**About this exercise:**
The full listing, minus its pictures, should be printed again exactly as it stands.

**Records to use:**
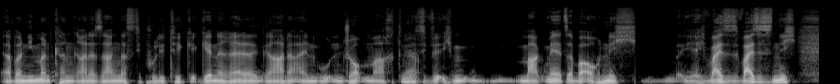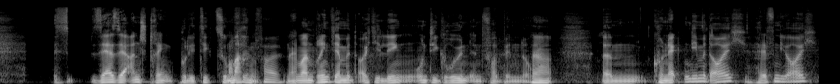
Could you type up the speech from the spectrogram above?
Aber niemand kann gerade sagen, dass die Politik generell gerade einen guten Job macht. Ja. Ich, ich mag mir jetzt aber auch nicht, ja, ich weiß es, weiß es nicht, es ist sehr, sehr anstrengend, Politik zu Auf machen. jeden Fall. Man bringt ja mit euch die Linken und die Grünen in Verbindung. Ja. Ähm, connecten die mit euch? Helfen die euch?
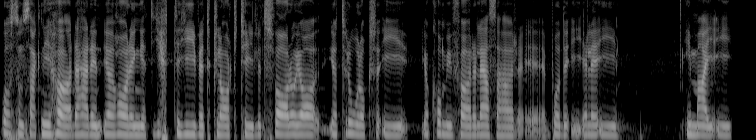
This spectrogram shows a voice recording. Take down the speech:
Och som sagt, ni hör, det här jag har inget jättegivet, klart, tydligt svar. Och jag, jag tror också i, jag kommer ju föreläsa här eh, både i, eller i, i maj i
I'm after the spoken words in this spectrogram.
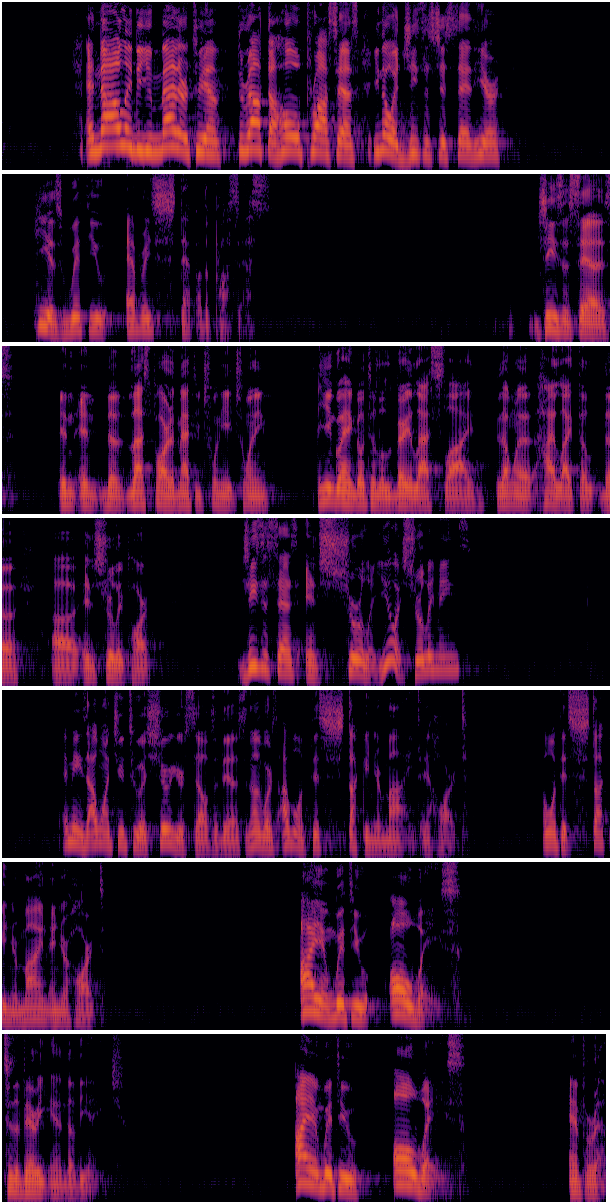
And not only do you matter to Him throughout the whole process, you know what Jesus just said here? He is with you every step of the process. Jesus says in, in the last part of Matthew 28 20, you can go ahead and go to the very last slide because I want to highlight the, the uh, and surely part. Jesus says, and surely. You know what surely means? It means I want you to assure yourselves of this. In other words, I want this stuck in your mind and heart. I want this stuck in your mind and your heart. I am with you always to the very end of the age. I am with you always and forever.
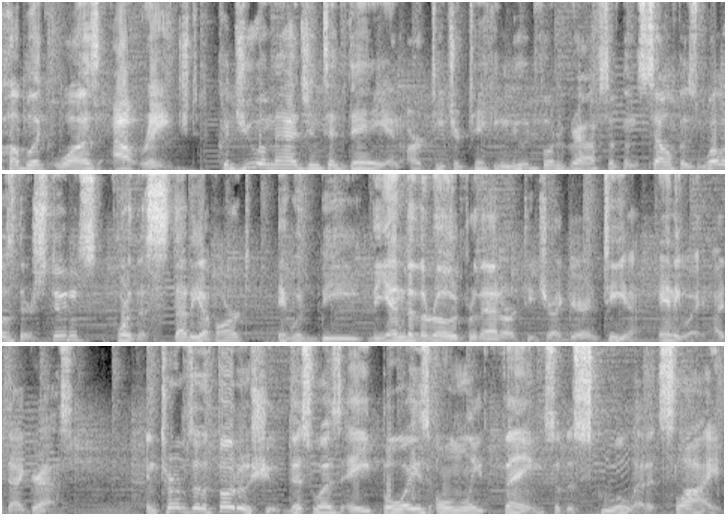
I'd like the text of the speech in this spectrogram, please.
public was outraged. Could you imagine today an art teacher taking nude photographs of themselves as well as their students for the study of art? It would be the end of the road for that art teacher, I guarantee you. Anyway, I digress. In terms of the photo shoot, this was a boys only thing, so the school let it slide.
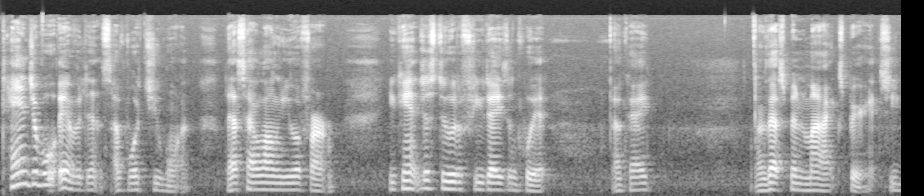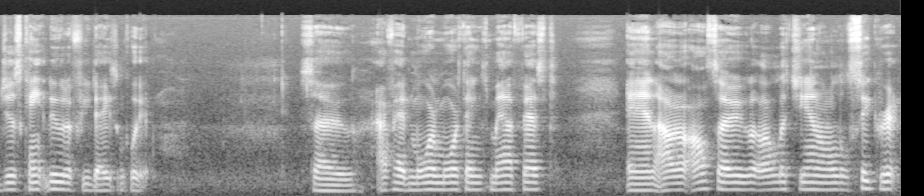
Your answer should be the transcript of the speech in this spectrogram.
tangible evidence of what you want. That's how long you affirm. You can't just do it a few days and quit. Okay? Or that's been my experience. You just can't do it a few days and quit. So I've had more and more things manifest. And I'll also, I'll let you in on a little secret.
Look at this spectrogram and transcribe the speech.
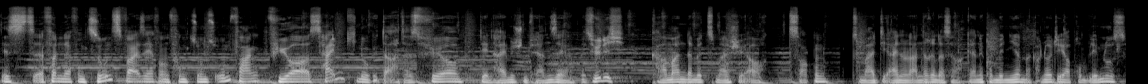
ist äh, von der Funktionsweise her, vom Funktionsumfang fürs Heimkino gedacht, also für den heimischen Fernseher. Natürlich natürlich kann man damit zum Beispiel auch zocken. Zumal die einen oder anderen das auch gerne kombinieren. Man kann heute ja problemlos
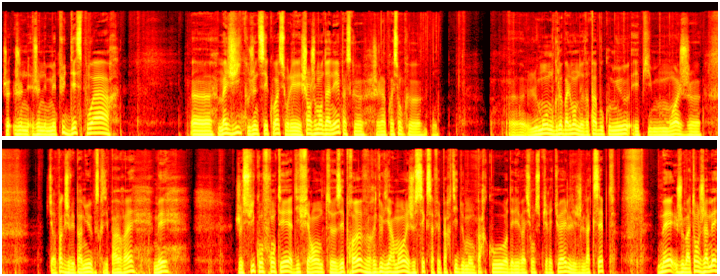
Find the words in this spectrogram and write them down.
Je, ne mets plus d'espoir euh, magique ou je ne sais quoi sur les changements d'année parce que j'ai l'impression que le monde globalement ne va pas beaucoup mieux. Et puis moi, je ne dirais pas que je vais pas mieux parce que c'est pas vrai, mais je suis confronté à différentes épreuves régulièrement et je sais que ça fait partie de mon parcours d'élévation spirituelle et je l'accepte. Mais je m'attends jamais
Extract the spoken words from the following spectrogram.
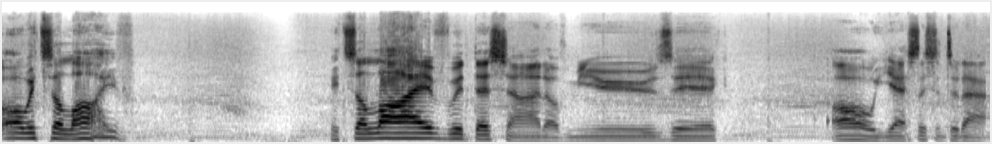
Oh, it's alive. It's alive with the sound of music. Oh, yes, listen to that.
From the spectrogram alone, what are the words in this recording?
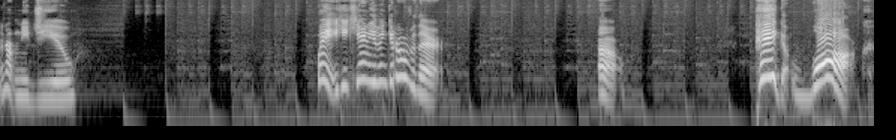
I don't need you. Wait, he can't even get over there. Oh. Pig! Walk!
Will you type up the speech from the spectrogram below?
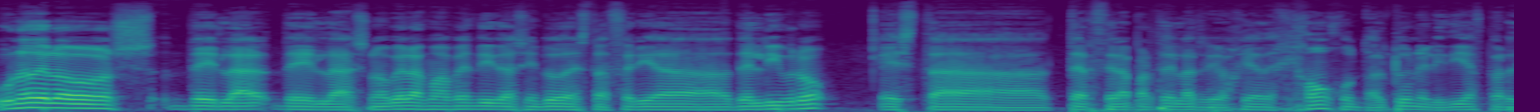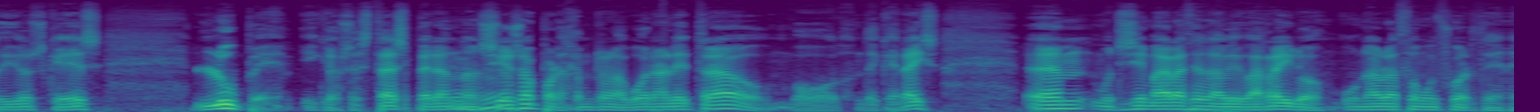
Uno de los de, la- de las novelas más vendidas, sin duda, de esta feria del libro, esta tercera parte de la trilogía de Gijón, junto al túnel y Días Perdidos, que es Lupe, y que os está esperando ansiosa, por ejemplo, en la buena letra o, o donde queráis. Em, muchísimas gracias, David Barreiro. Un abrazo muy fuerte.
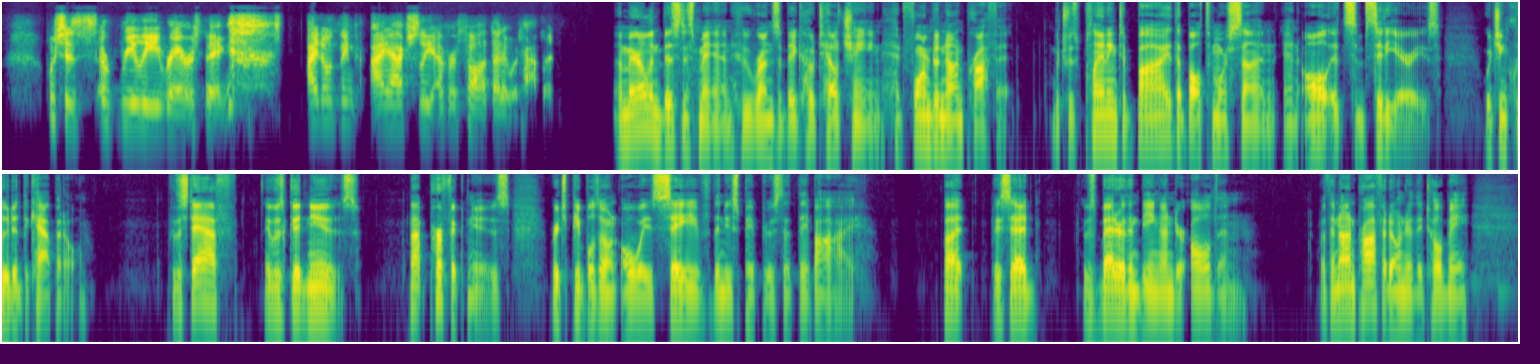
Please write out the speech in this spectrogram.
which is a really rare thing. I don't think I actually ever thought that it would happen. A Maryland businessman who runs a big hotel chain had formed a nonprofit, which was planning to buy the Baltimore Sun and all its subsidiaries, which included the Capital. For the staff, it was good news. Not perfect news. Rich people don't always save the newspapers that they buy. But, they said, it was better than being under Alden. With a nonprofit owner, they told me,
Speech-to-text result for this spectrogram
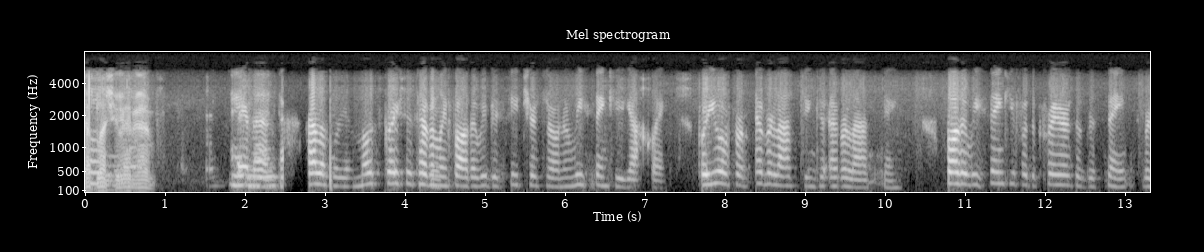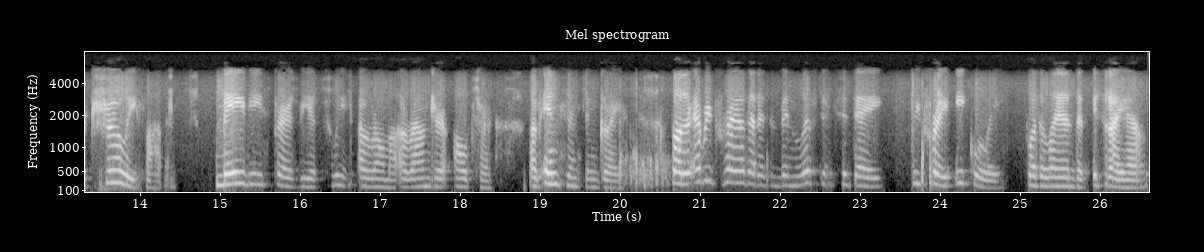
God bless you. Amen. Amen. Hallelujah. Most gracious Heavenly Father, we beseech your throne and we thank you, Yahweh, for you are from everlasting to everlasting. Father, we thank you for the prayers of the saints, for truly, Father, may these prayers be a sweet aroma around your altar of incense and grace. Father, every prayer that has been lifted today, we pray equally for the land of Israel,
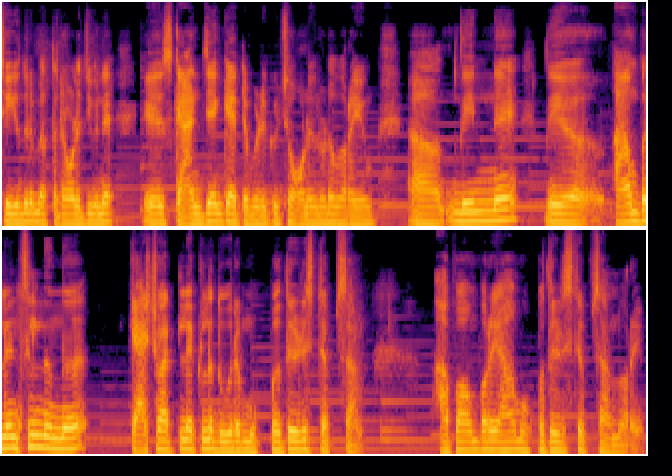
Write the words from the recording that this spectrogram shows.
ചെയ്യുന്നൊരു മെത്തഡോളജി ഇവനെ സ്കാൻ ചെയ്യാൻ കയറ്റുമ്പോഴേക്കും ഷോൺ പറയും നിന്നെ ആംബുലൻസിൽ നിന്ന് കാഷ്വാലിറ്റിയിലേക്കുള്ള ദൂരം മുപ്പത്തേഴ് സ്റ്റെപ്സാണ് അപ്പോൾ അവൻ പറയും ആ മുപ്പത്തേഴ് സ്റ്റെപ്സാണെന്ന് പറയും.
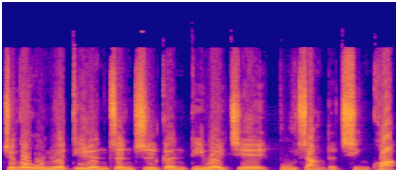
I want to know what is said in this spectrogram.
军工股因为地缘政治跟低位接补涨的情况，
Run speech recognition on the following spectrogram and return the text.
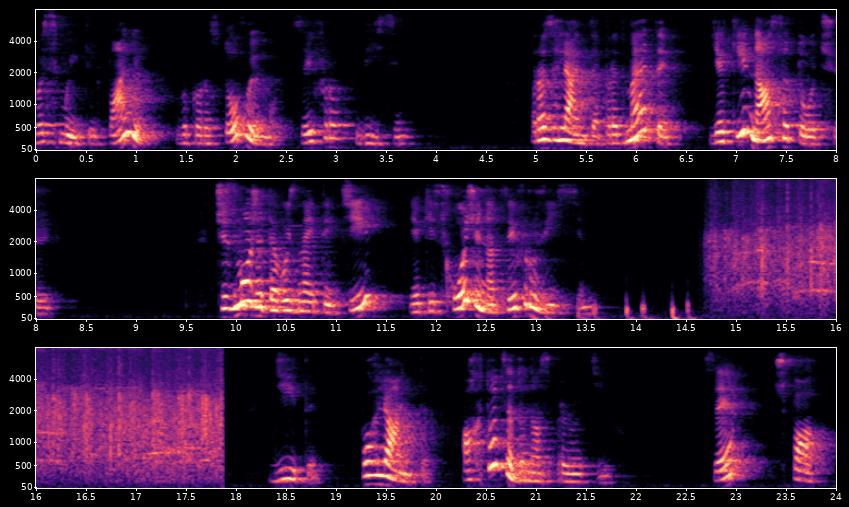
восьми тюльпанів використовуємо цифру 8. Розгляньте предмети, які нас оточують. Чи зможете ви знайти ті, які схожі на цифру 8? Діти, погляньте, а хто це до нас прилетів? Це шпак.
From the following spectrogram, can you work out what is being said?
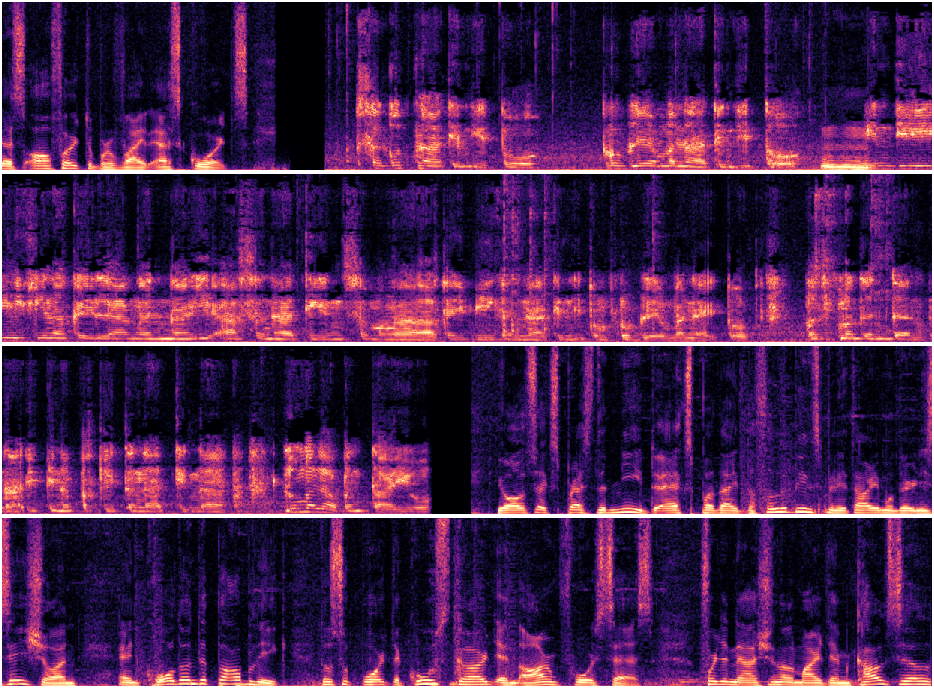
U.S. offer to provide escorts. Sagot natin ito. Problema natin ito. Mm-hmm. Hindi kinakailangan na iasa natin sa mga kaibigan natin itong problema na ito. Mas maganda na ipinapakita natin na lumalaban tayo. He also expressed the need to expedite the Philippines' military modernization and called on the public to support the Coast Guard and armed forces. For the National Maritime Council,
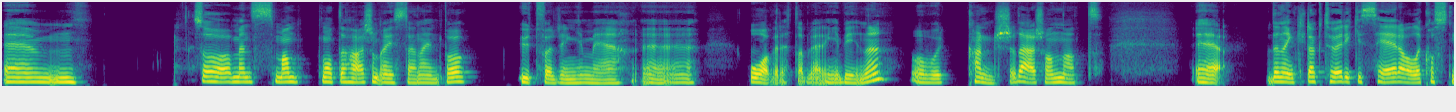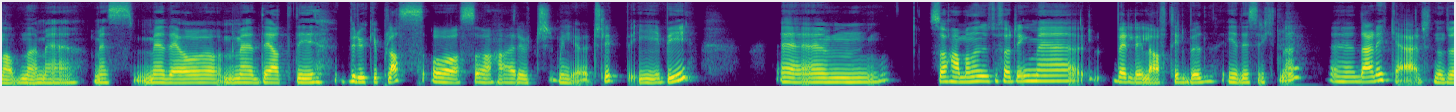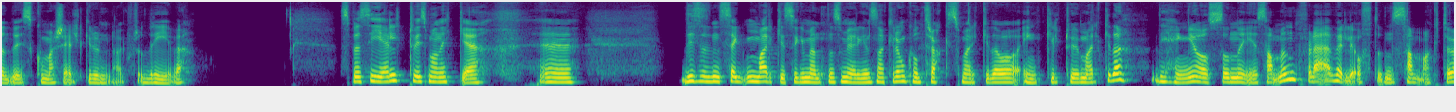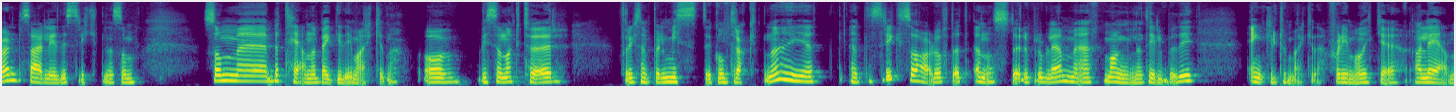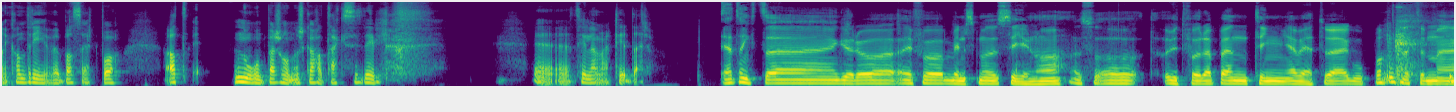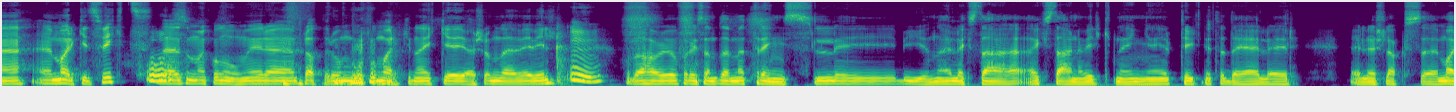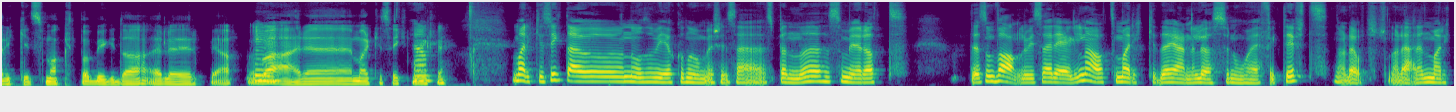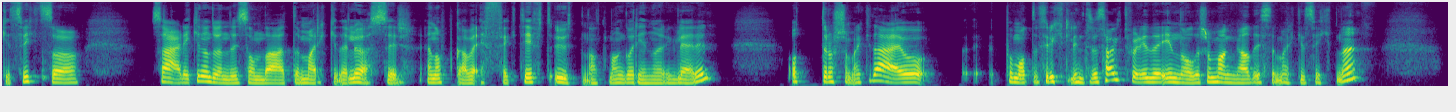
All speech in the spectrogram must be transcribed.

**Answer for the task:**
Could you type up the speech from the spectrogram above?
Aber niemand kann gerade sagen, dass die Politik generell gerade einen guten Job macht. Ja. Ich, ich mag mir jetzt aber auch nicht, ja, ich weiß es, weiß es nicht, es ist sehr, sehr anstrengend, Politik zu Auf machen. jeden Fall. Man bringt ja mit euch die Linken und die Grünen in Verbindung. Ja. Ähm, connecten die mit euch? Helfen die euch?
This spectrogram shows a voice recording. Take down the speech:
Och som sagt, ni hör, det här jag har inget jättegivet, klart, tydligt svar. Och jag, jag tror också i, jag kommer ju föreläsa här eh, både i, eller i, i maj i
I'm after the spoken words in this spectrogram.
And not only do you matter to Him throughout the whole process, you know what Jesus just said here? He is with you every step of the process. Jesus says in, in the last part of Matthew 28 20, you can go ahead and go to the very last slide because I want to highlight the, the uh, and surely part. Jesus says, and surely. You know what surely means? It means I want you to assure yourselves of this. In other words, I want this stuck in your mind and heart. I want this stuck in your mind and your heart. I am with you always to the very end of the age. I am with you always and forever.
I'd like the text of the speech in this spectrogram, please.
public was outraged. Could you imagine today an art teacher taking nude photographs of themselves as well as their students for the study of art? It would be the end of the road for that art teacher, I guarantee you. Anyway, I digress. In terms of the photo shoot, this was a boys only thing, so the school let it slide.
Your answer should be the transcript of the speech in this spectrogram.
tangible evidence of what you want. That's how long you affirm. You can't just do it a few days and quit. Okay? Or that's been my experience. You just can't do it a few days and quit. So I've had more and more things manifest. And I'll also, I'll let you in on a little secret.
Look at this spectrogram and transcribe the speech.
ist äh, von der Funktionsweise her, vom Funktionsumfang fürs Heimkino gedacht, also für den heimischen Fernseher. Natürlich natürlich kann man damit zum Beispiel auch zocken. Zumal die einen oder anderen das auch gerne kombinieren. Man kann heute ja problemlos
Find the words in this spectrogram and write them down.
Je, ne mets plus d'espoir euh, magique ou je ne sais quoi sur les changements d'année parce que j'ai l'impression que le monde globalement ne va pas beaucoup mieux. Et puis moi, je ne dirais pas que je vais pas mieux parce que c'est pas vrai, mais je suis confronté à différentes épreuves régulièrement et je sais que ça fait partie de mon parcours d'élévation spirituelle et je l'accepte. Mais je m'attends jamais
Extract the spoken words from the following spectrogram.
Oh, it's alive. It's alive with the sound of music. Oh, yes, listen to that.
From the spectrogram alone, what are the words in this recording?
I don't need you. Wait, he can't even get over there. Oh. Pig! Walk!
Will you type up the speech from the spectrogram below?
Uno de los de, la- de las novelas más vendidas, sin duda, de esta feria del libro, esta tercera parte de la trilogía de Gijón, junto al túnel y Días Perdidos, que es Lupe, y que os está esperando ansiosa, por ejemplo, en la buena letra o, o donde queráis. Em, muchísimas gracias, David Barreiro. Un abrazo muy fuerte.
Please write out the speech in this spectrogram.
which is a really rare thing. I don't think I actually ever thought that it would happen. A Maryland businessman who runs a big hotel chain had formed a nonprofit, which was planning to buy the Baltimore Sun and all its subsidiaries, which included the Capital. For the staff, it was good news. Not perfect news. Rich people don't always save the newspapers that they buy. But, they said, it was better than being under Alden. With a nonprofit owner, they told me,
Speech-to-text result for this spectrogram
God bless you. Amen. Amen. Hallelujah. Most gracious Heavenly Father, we beseech your throne and we thank you, Yahweh, for you are from everlasting to everlasting. Father, we thank you for the prayers of the saints, for truly, Father, may these prayers be a sweet aroma around your altar of incense and grace. Father, every prayer that has been lifted today, we pray equally for the land of Israel,
Write the words from the recording that this spectrogram shows.
ചെയ്യുന്നൊരു മെത്തഡോളജി ഇവനെ സ്കാൻ ചെയ്യാൻ കയറ്റുമ്പോഴേക്കും ഷോൺ പറയും നിന്നെ ആംബുലൻസിൽ നിന്ന് കാഷ്വാലിറ്റിയിലേക്കുള്ള ദൂരം മുപ്പത്തേഴ് സ്റ്റെപ്സാണ് അപ്പോൾ അവൻ പറയും ആ മുപ്പത്തേഴ് സ്റ്റെപ്സാണെന്ന് പറയും.
I want to know what is said in this spectrogram.
军工股因为地缘政治跟低位接补涨的情况，
Run speech recognition on the following spectrogram and return the text.
восьми тюльпанів використовуємо цифру 8. Розгляньте предмети, які нас оточують. Чи зможете ви знайти ті, які схожі на цифру 8? Діти, погляньте, а хто це до нас прилетів? Це шпак.
From the following spectrogram, can you work out what is being said?
U.S. offer to provide escorts. Sagot natin ito. Problema natin ito. Mm-hmm. Hindi kinakailangan na iasa natin sa mga kaibigan natin itong problema na ito. Mas maganda na ipinapakita natin na lumalaban tayo. He also expressed the need to expedite the Philippines' military modernization and called on the public to support the Coast Guard and armed forces. For the National Maritime Council,
All speech in the spectrogram must be transcribed.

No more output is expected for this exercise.